The age of first use, route of administration and individual response to drug user are all factors that influence the likelihood of initial drug use progressing through regular use to dependence. Continued use leads to physiological and neurobiological changes that in turn lead to physical dependence manifested as withdrawal on cessation of use, and ongoing craving predisposing to resumption of drug use (Koob & Volkow, 2010).
Dependent drug users tend to show greater impulsiveness; make choices based on immediate benefit, with little regard to long term negative consequences; and show poor impulse control, arising from a lack of activity in the area of the brain responsible for “executive function”. Factors that affect the “executive” area of brain function (such as planning, problem-solving and interpreting risk) include:
• characteristics of the person (genetics, early experiences)
• stage of brain maturation (this is one of the last areas of the brain to complete development, at around 25 years of age; consequently adolescents are more vulnerable to the development of problematic drug use) and
• brain damage, due to injury or neurotoxicity of drug use.
Drugs are thought to act through systems in the brain that have their origin in responses to stimuli that are relevant to preservation of the species food, sex, fight and flight behaviour). In drug addiction, drug-seeking becomes the focus at the expense of natural rewards.
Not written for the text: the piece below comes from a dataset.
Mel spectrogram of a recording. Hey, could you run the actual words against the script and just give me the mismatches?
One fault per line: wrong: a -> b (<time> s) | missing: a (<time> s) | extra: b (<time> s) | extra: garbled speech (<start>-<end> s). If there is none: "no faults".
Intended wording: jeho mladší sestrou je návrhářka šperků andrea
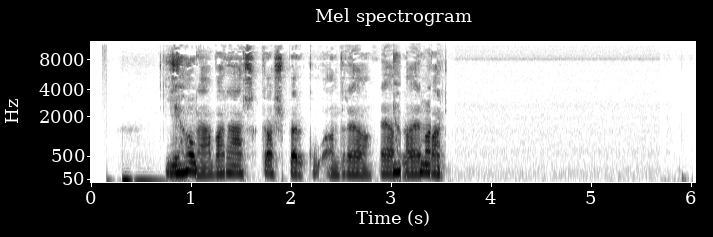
missing: mladší sestrou je (1.1 s)
extra: garbled speech (2.9-3.6 s)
The continual activation of the structures in the brain by drug use causes changes in neuronal systems that “hard-wire” the memory of drug use as a source of “reward” and necessary for survival. It is this in-built memory that makes addicts vulnerable to long-term relapse (meaning a return to problematic drug use) and is the basis of the chronic relapsing nature of drug dependence (Koob & Volkow, 2010).